Supplied records.
- Opening Delimiter -
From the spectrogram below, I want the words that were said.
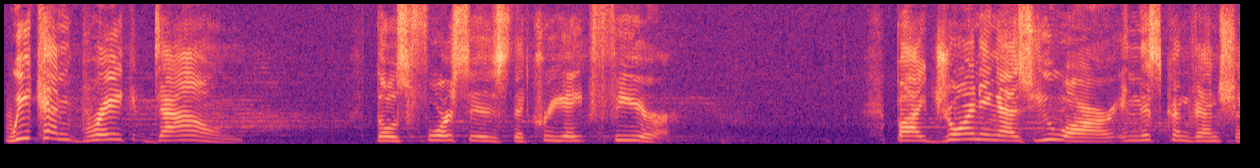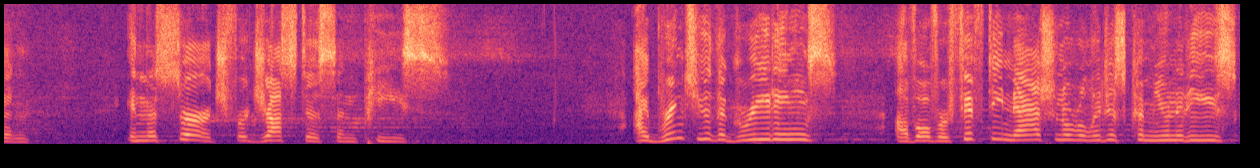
We can break down those forces that create fear by joining as you are in this convention in the search for justice and peace. I bring to you the greetings of over 50 national religious communities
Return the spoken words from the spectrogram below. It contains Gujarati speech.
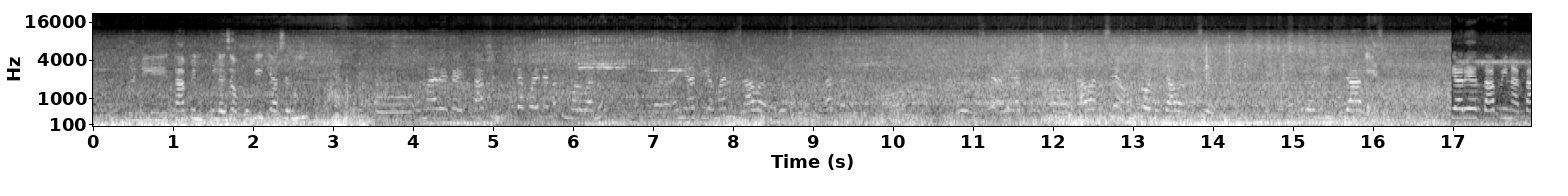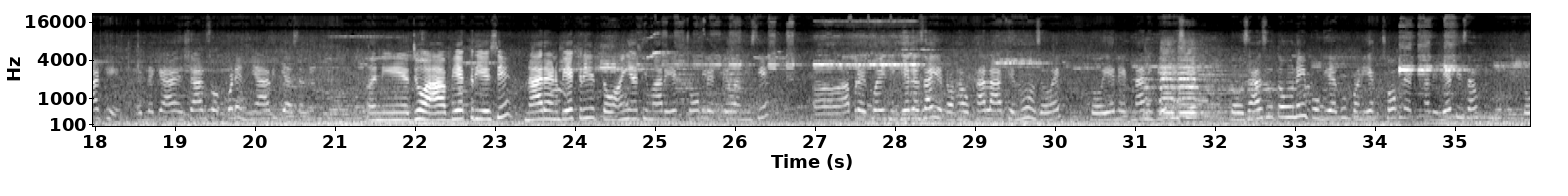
અને કાપીને ફૂલે જો ફૂગી ગયા છે નહીં તો અમારે કંઈ તાપીન ફૂલે કોઈને નથી મળવાનું પણ અહીંયાથી અમારે જવાનું જવાનું છે અંકરોલી જવાનું છે અંકરોલી ચાર અત્યારે તાપીના કાંઠે એટલે કે આ ચાર ચોક પડે ને ત્યાં આવી ગયા છે અને જો આ બેકરી છે, નારાયણ બેકરી, તો અહીંયાથી મારે એક ચોકલેટ લેવાની છે. આપણે કોઈની ઘેરે જઈએ તો હાવ ખાલા હાથે ન જવાય. તો એને એક નાની બેબી છે. તો ઝાઝું તો હું નહીં પોગી શકું, પણ એક ચોકલેટ ખાલી લેતી જાઉં. તો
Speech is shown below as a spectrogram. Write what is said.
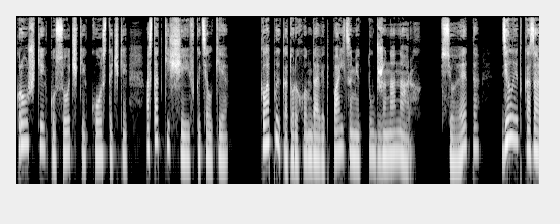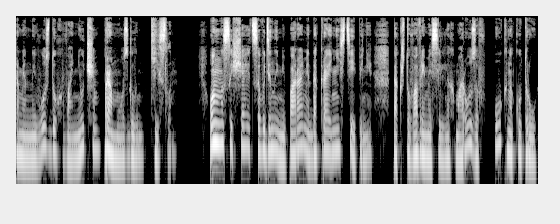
крошки, кусочки, косточки, остатки щей в котелке, клопы, которых он давит пальцами тут же на нарах. Все это делает казарменный воздух вонючим, промозглым, кислым. Он насыщается водяными парами до крайней степени, так что во время сильных морозов окна к утру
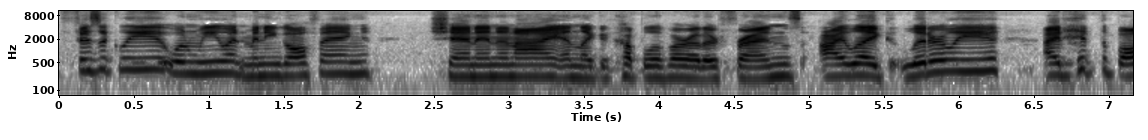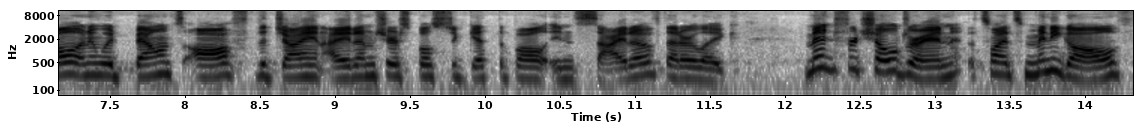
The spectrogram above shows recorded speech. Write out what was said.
physically when we went mini golfing, Shannon and I and like a couple of our other friends, I like literally I'd hit the ball and it would bounce off the giant items you're supposed to get the ball inside of that are like meant for children. That's why it's mini golf.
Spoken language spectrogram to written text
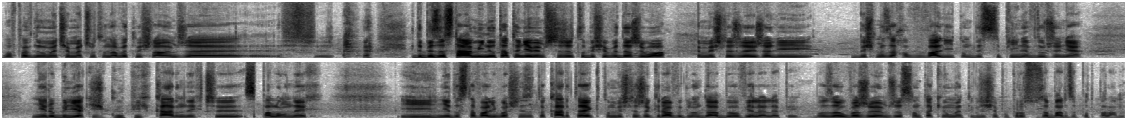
Bo w pewnym momencie meczu to nawet myślałem, że gdyby została minuta, to nie wiem szczerze, co by się wydarzyło. Myślę, że jeżeli byśmy zachowywali tą dyscyplinę w drużynie, nie robili jakichś głupich, karnych czy spalonych i nie dostawali właśnie za to kartek, to myślę, że gra wyglądałaby o wiele lepiej. Bo zauważyłem, że są takie momenty, gdzie się po prostu za bardzo podpalamy.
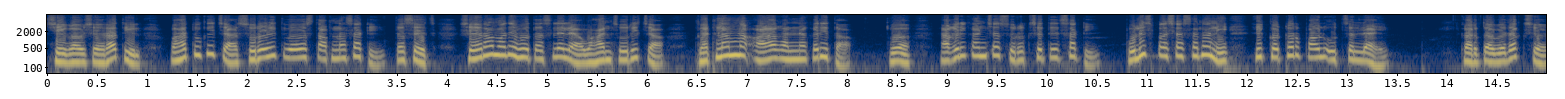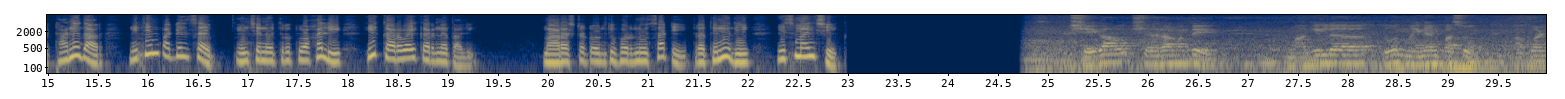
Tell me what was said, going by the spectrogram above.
शेगाव शहरातील वाहतुकीच्या सुरळीत व्यवस्थापनासाठी तसेच शहरामध्ये होत असलेल्या वाहन चोरीच्या घटनांना आळा घालण्याकरिता व नागरिकांच्या सुरक्षतेसाठी पोलीस प्रशासनाने हे कठोर पाऊल उचलले आहे. कर्तव्यदक्ष ठाणेदार नितीन पाटील साहेब यांच्या नेतृत्वाखाली ही कारवाई करण्यात आली. महाराष्ट्र ट्वेंटी फोर न्यूजसाठी प्रतिनिधी इस्माईल शेख. शेगाव शहरामध्ये मागील दोन महिन्यांपासून आपण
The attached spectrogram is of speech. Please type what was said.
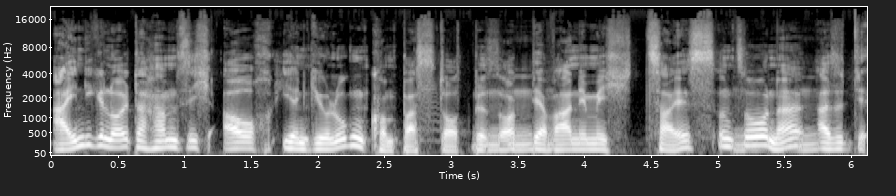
einige Leute haben sich auch ihren Geologenkompass dort besorgt. Der war nämlich Zeiss und so. Ne? Also die,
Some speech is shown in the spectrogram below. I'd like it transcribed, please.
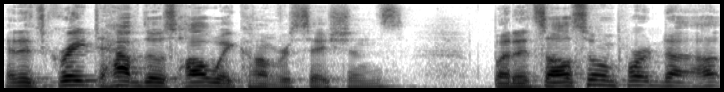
and it's great to have those hallway conversations. But it's also important to uh,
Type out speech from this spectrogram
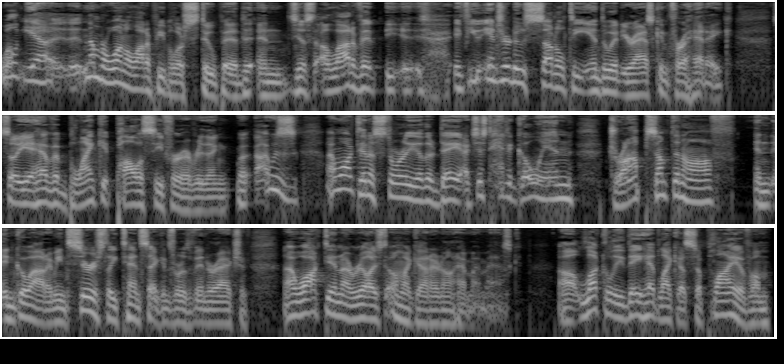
Well, yeah. Number one, a lot of people are stupid, and just a lot of it. If you introduce subtlety into it, you're asking for a headache. So you have a blanket policy for everything. I was I walked in a store the other day. I just had to go in, drop something off, and, and go out. I mean, seriously, ten seconds worth of interaction. And I walked in, I realized, oh my god, I don't have my mask. Uh, luckily, they had like a supply of them.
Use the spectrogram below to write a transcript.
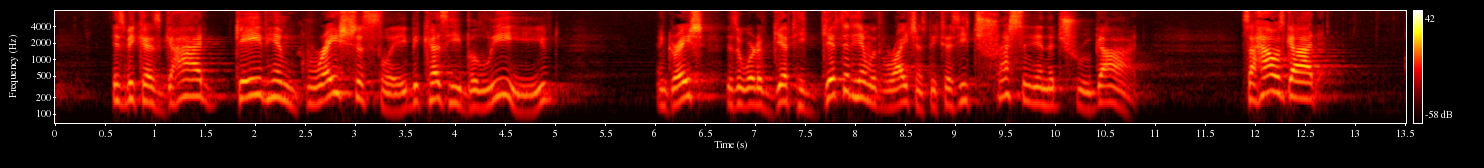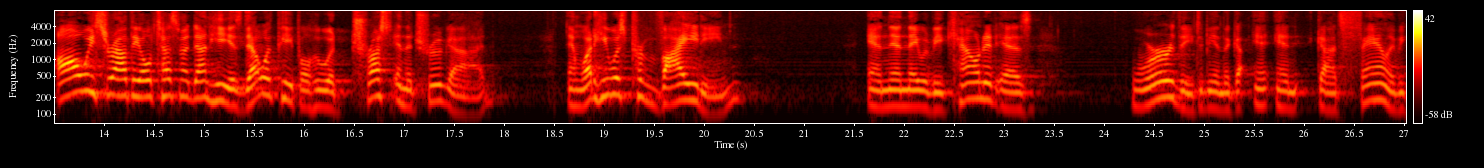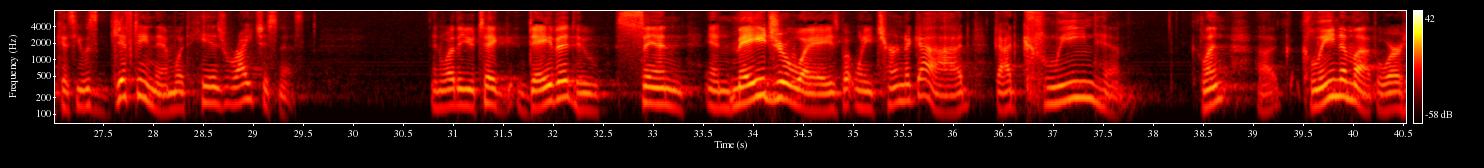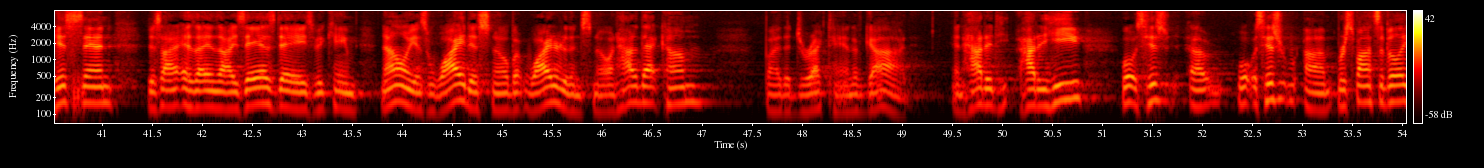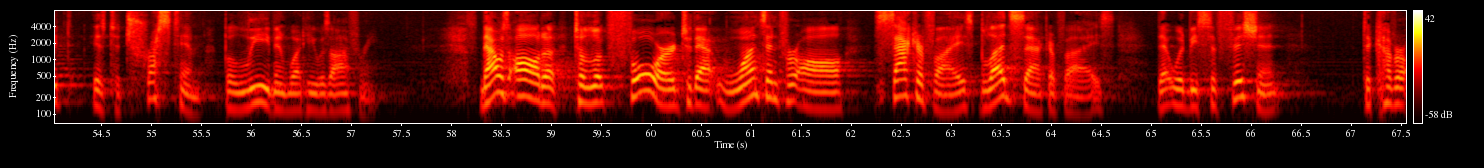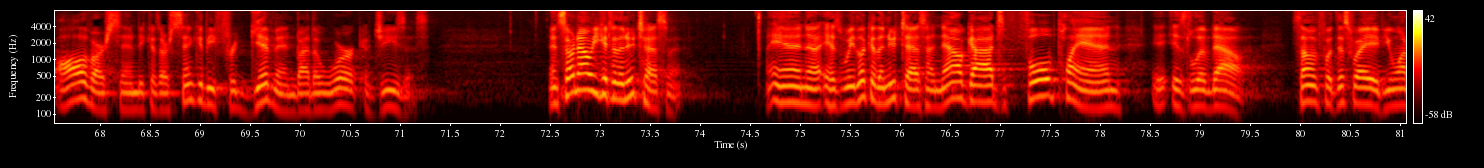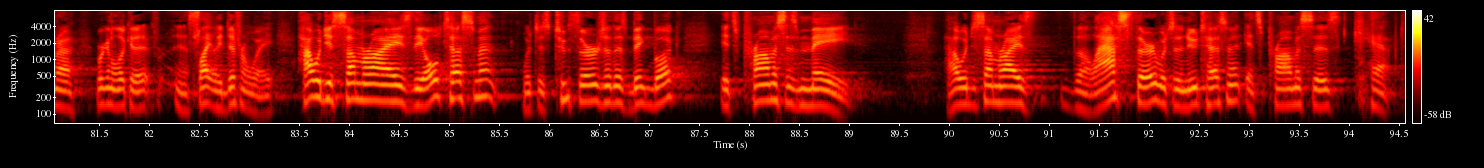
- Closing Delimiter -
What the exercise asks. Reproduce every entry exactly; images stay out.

Answer to the problem.
From the spectrogram below, I want the words that were said.
We can break down those forces that create fear by joining as you are in this convention in the search for justice and peace. I bring to you the greetings of over 50 national religious communities
Return the spoken words from the spectrogram below. It contains Gujarati speech.
અને કાપીને ફૂલે જો ફૂગી ગયા છે નહીં તો અમારે કંઈ તાપીન ફૂલે કોઈને નથી મળવાનું પણ અહીંયાથી અમારે જવાનું જવાનું છે અંકરોલી જવાનું છે અંકરોલી ચાર અત્યારે તાપીના કાંઠે એટલે કે આ ચાર ચોક પડે ને ત્યાં આવી ગયા છે અને જો આ બેકરી છે, નારાયણ બેકરી, તો અહીંયાથી મારે એક ચોકલેટ લેવાની છે. આપણે કોઈની ઘેરે જઈએ તો હાવ ખાલા હાથે ન જવાય. તો એને એક નાની બેબી છે. તો ઝાઝું તો હું નહીં પોગી શકું, પણ એક ચોકલેટ ખાલી લેતી જાઉં. તો
Speech is shown below as a spectrogram. Write what is said.
крошки, кусочки, косточки, остатки щей в котелке, клопы, которых он давит пальцами тут же на нарах. Все это делает казарменный воздух вонючим, промозглым, кислым. Он насыщается водяными парами до крайней степени, так что во время сильных морозов окна к утру
The spectrogram above shows recorded speech. Write out what was said.
physically when we went mini golfing, Shannon and I and like a couple of our other friends, I like literally I'd hit the ball and it would bounce off the giant items you're supposed to get the ball inside of that are like meant for children. That's why it's mini golf.
Spoken language spectrogram to written text
Bo w pewnym momencie meczu to nawet myślałem, że gdyby została minuta, to nie wiem szczerze, co by się wydarzyło. Myślę, że jeżeli byśmy zachowywali tą dyscyplinę w drużynie, nie robili jakichś głupich, karnych czy spalonych i nie dostawali właśnie za to kartek, to myślę, że gra wyglądałaby o wiele lepiej. Bo zauważyłem, że są takie momenty, gdzie się po prostu za bardzo podpalamy.
Tell me what was said, going by the spectrogram above.
शेगाव शहरातील वाहतुकीच्या सुरळीत व्यवस्थापनासाठी तसेच शहरामध्ये होत असलेल्या वाहन चोरीच्या घटनांना आळा घालण्याकरिता व नागरिकांच्या सुरक्षतेसाठी पोलीस प्रशासनाने हे कठोर पाऊल उचलले आहे. कर्तव्यदक्ष ठाणेदार नितीन पाटील साहेब यांच्या नेतृत्वाखाली ही कारवाई करण्यात आली. महाराष्ट्र ट्वेंटी फोर न्यूजसाठी प्रतिनिधी इस्माईल शेख. शेगाव शहरामध्ये मागील दोन महिन्यांपासून आपण
The attached spectrogram is of speech. Please type what was said.
einige Leute haben sich auch ihren Geologenkompass dort besorgt. Der war nämlich Zeiss und so. Ne? Also die,
Some speech is shown in the spectrogram below. I'd like it transcribed, please.
and it's great to have those hallway conversations. But it's also important to uh,
Type out speech from this spectrogram
Well, yeah. Number one, a lot of people are stupid, and just a lot of it. If you introduce subtlety into it, you're asking for a headache. So you have a blanket policy for everything. I was I walked in a store the other day. I just had to go in, drop something off, and, and go out. I mean, seriously, ten seconds worth of interaction. And I walked in, I realized, oh my god, I don't have my mask. Uh, luckily, they had like a supply of them.
Use the spectrogram below to write a transcript.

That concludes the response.